AB - This study describes the abundance of major marine bacterioplankton taxa and two bacterial genera (Pseudoalteromonas and Vibrio) in surface seawater at 24 stations around the world. Catalyzed Reporter Deposition-Fluorescence in situ Hybridization (CARD-FISH) showed that Alphaproteobacteria (average relative abundance 37%, average absolute abundance 3.7×105 cells mL-1) including SAR11 (30%/3×105), Gammaproteobacteria (14%/1.2×105), and Bacteroidetes (12%/1.3×105) globally dominated the bacterioplankton. The SAR86 clade (4.6%/4.1×104) and Actinobacteria (4.5%/4×104) were detected ubiquitously, whereas Archaea were scarce (0.6%/4.2×103). The Roseobacter clade (averaging 3.8%/3.5×104), Pseudoalteromonas (2.6%/2.1×104), and Vibrio (1.5%/1.3×104) showed cosmopolitan occurrence. Principal Component Analysis revealed a latitudinal pattern in bacterial abundances by clustering samples according to lower and higher latitudes. This was related to significantly different relative abundances of Bacteroidetes (peaking at higher latitudes), unclassified Bacteria and Vibrio (both peaking at lower latitudes) between warmer and colder oceans. Relative abundances of Alphaproteobacteria (peaking at subtropical) and Gammaproteobacteria (polar stations) varied between major oceanic regions (biomes), as did absolute abundances of Roseobacter (peaking at temperate and polar stations). For almost all groups absolute abundances were positively correlated with nutrient concentrations in warmer oceans, and negatively with oxygen saturation in colder oceans. On a global scale, Roseobacter and SAR86 were correlated with chlorophyll a. Linkages of environmental parameters with relative abundances were more complex, with e.g. Bacteroidetes being associated with chlorophyll a. The finding of differing communities in warmer and colder oceans underlined the presence of biogeographical patterns among marine bacteria and the influence of environmental parameters on bacterial distribution.

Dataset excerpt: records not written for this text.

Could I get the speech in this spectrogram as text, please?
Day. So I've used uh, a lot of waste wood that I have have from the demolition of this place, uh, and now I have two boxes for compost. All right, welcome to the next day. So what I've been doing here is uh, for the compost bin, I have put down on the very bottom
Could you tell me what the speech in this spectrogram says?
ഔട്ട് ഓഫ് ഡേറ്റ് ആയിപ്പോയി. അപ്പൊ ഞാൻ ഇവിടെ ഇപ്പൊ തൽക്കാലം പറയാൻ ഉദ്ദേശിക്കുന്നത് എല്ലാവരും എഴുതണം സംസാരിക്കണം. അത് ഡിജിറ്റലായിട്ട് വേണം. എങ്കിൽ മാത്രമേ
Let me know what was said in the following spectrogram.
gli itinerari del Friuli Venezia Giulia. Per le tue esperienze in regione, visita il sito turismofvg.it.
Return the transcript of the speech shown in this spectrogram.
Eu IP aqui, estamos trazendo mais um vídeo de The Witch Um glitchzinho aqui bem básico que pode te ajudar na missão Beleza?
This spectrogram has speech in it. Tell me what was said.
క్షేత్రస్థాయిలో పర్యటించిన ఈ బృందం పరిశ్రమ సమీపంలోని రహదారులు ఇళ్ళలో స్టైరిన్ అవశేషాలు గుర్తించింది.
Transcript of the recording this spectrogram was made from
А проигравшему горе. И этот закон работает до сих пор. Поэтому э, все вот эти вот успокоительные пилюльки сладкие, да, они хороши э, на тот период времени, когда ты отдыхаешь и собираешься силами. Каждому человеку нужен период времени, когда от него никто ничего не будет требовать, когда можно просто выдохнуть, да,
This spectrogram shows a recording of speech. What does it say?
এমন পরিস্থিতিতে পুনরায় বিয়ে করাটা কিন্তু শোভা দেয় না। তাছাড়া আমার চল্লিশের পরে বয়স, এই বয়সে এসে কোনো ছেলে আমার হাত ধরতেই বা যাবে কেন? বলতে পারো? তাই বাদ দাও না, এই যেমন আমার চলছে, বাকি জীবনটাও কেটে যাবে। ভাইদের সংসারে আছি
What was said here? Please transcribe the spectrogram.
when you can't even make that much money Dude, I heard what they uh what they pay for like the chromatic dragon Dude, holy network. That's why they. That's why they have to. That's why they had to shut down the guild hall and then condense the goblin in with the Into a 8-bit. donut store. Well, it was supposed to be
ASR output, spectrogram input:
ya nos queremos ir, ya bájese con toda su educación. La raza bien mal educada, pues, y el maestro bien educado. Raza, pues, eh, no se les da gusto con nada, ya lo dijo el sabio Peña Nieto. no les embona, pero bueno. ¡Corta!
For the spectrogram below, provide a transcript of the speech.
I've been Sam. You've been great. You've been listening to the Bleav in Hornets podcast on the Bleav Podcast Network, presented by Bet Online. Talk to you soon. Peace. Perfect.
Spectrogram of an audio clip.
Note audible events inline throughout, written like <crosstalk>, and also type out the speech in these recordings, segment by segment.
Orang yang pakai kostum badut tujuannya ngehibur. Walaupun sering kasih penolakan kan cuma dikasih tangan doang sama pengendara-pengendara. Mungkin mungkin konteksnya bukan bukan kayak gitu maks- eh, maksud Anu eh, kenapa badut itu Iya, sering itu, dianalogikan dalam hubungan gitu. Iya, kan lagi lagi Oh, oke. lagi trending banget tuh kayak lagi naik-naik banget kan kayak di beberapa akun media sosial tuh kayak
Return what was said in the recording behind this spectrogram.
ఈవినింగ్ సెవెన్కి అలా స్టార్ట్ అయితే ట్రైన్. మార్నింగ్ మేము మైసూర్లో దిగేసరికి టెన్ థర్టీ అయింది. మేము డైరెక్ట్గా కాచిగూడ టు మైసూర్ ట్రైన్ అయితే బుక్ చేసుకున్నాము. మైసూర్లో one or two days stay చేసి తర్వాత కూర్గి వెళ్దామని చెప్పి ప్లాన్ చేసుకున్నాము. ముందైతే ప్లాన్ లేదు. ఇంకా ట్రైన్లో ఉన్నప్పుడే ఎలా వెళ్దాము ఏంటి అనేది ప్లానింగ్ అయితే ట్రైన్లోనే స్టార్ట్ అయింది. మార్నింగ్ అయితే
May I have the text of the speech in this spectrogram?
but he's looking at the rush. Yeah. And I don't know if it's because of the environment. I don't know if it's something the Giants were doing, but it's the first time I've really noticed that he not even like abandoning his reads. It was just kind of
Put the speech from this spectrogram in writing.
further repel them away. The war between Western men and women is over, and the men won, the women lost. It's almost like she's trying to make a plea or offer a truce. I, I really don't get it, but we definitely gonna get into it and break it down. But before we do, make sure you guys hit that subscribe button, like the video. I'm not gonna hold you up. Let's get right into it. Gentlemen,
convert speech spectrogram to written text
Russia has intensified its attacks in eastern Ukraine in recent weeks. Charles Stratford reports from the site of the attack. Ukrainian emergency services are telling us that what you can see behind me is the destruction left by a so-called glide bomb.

U2 - 10.3354/ame01443

DO - 10.3354/ame01443

JO - Aquatic Microbial Ecology

JF - Aquatic Microbial Ecology

SN - 0948-3055

IS - 2

VL - 61

SP - 179

EP - 189

ER -